▶ **Your goal**
Excluding images, repeat the data exactly as given.

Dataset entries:

▽

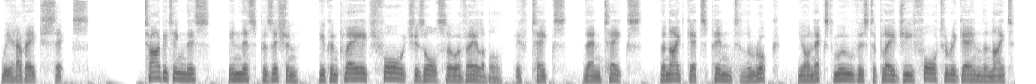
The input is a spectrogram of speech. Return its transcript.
we have h6. Targeting this, in this position, you can play h4 which is also available, if takes, then takes, the knight gets pinned to the rook, your next move is to play g4 to regain the knight,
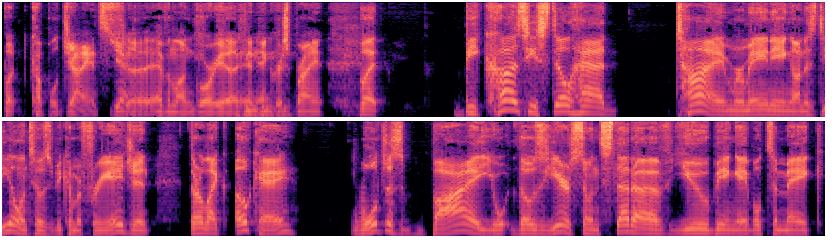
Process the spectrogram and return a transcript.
but couple giants, yeah. uh, Evan Longoria and, and Kris Bryant. But because he still had time remaining on his deal until he's become a free agent, they're like, okay, we'll just buy your, those years. So instead of you being able to make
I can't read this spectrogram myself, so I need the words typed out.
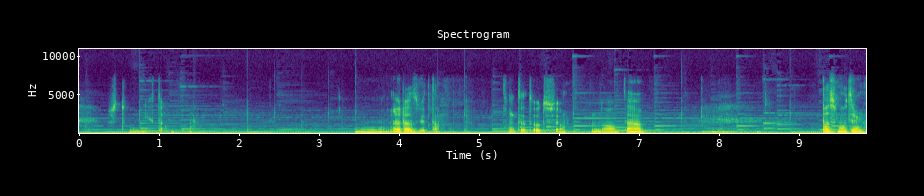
что у них там развито. Вот это вот все. Но да. Посмотрим,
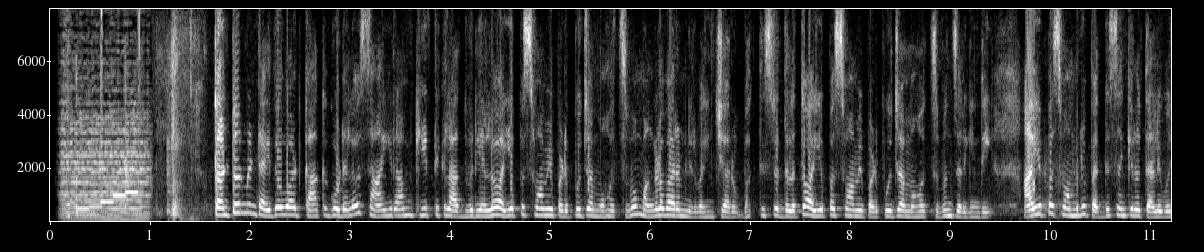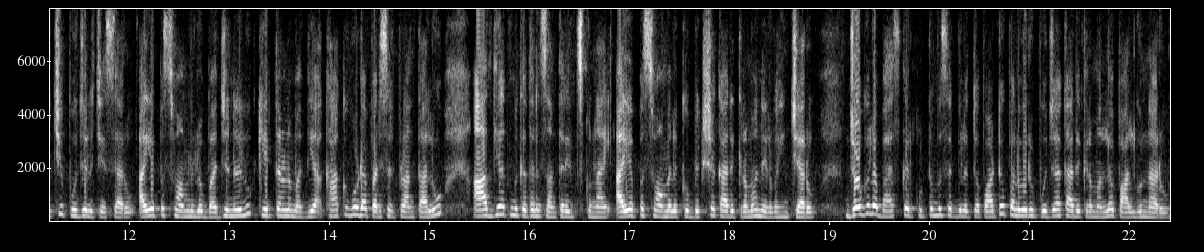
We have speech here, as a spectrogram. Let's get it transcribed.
కంటోన్మెంట్ ఐదో కాకగూడలో సాయిరాం కీర్తికల ఆధ్వర్యంలో అయ్యప్ప స్వామి పడిపూజ మహోత్సవం మంగళవారం నిర్వహించారు. భక్తి శ్రద్ధలతో అయ్యప్ప స్వామి పడిపూజ మహోత్సవం జరిగింది. అయ్యప్ప స్వాములు పెద్ద సంఖ్యలో తరలివచ్చి పూజలు చేశారు. అయ్యప్ప స్వాములు భజనలు కీర్తనల మధ్య కాకగూడ పరిసర ప్రాంతాలు ఆధ్యాత్మికతను సంతరించుకున్నాయి. అయ్యప్ప స్వాములకు భిక్ష కార్యక్రమం నిర్వహించారు. జోగుల భాస్కర్ కుటుంబ సభ్యులతో పాటు పలువురు పూజా కార్యక్రమంలో పాల్గొన్నారు.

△

▶ **Answer to this problem**
The input is a spectrogram of speech. Return its transcript.
we have h6. Targeting this, in this position, you can play h4 which is also available, if takes, then takes, the knight gets pinned to the rook, your next move is to play g4 to regain the knight,
Process the spectrogram and return a transcript.
but couple giants, yeah. uh, Evan Longoria and, and Kris Bryant. But because he still had time remaining on his deal until he's become a free agent, they're like, okay, we'll just buy your, those years. So instead of you being able to make
I can't read this spectrogram myself, so I need the words typed out.
что у них там развито. Вот это вот все. Но да. Посмотрим,
We have speech here, as a spectrogram. Let's get it transcribed.
కంటోన్మెంట్ ఐదో కాకగూడలో సాయిరాం కీర్తికల ఆధ్వర్యంలో అయ్యప్ప స్వామి పడిపూజ మహోత్సవం మంగళవారం నిర్వహించారు. భక్తి శ్రద్ధలతో అయ్యప్ప స్వామి పడిపూజ మహోత్సవం జరిగింది. అయ్యప్ప స్వాములు పెద్ద సంఖ్యలో తరలివచ్చి పూజలు చేశారు. అయ్యప్ప స్వాములు భజనలు కీర్తనల మధ్య కాకగూడ పరిసర ప్రాంతాలు ఆధ్యాత్మికతను సంతరించుకున్నాయి. అయ్యప్ప స్వాములకు భిక్ష కార్యక్రమం నిర్వహించారు. జోగుల భాస్కర్ కుటుంబ సభ్యులతో పాటు పలువురు పూజా కార్యక్రమంలో పాల్గొన్నారు.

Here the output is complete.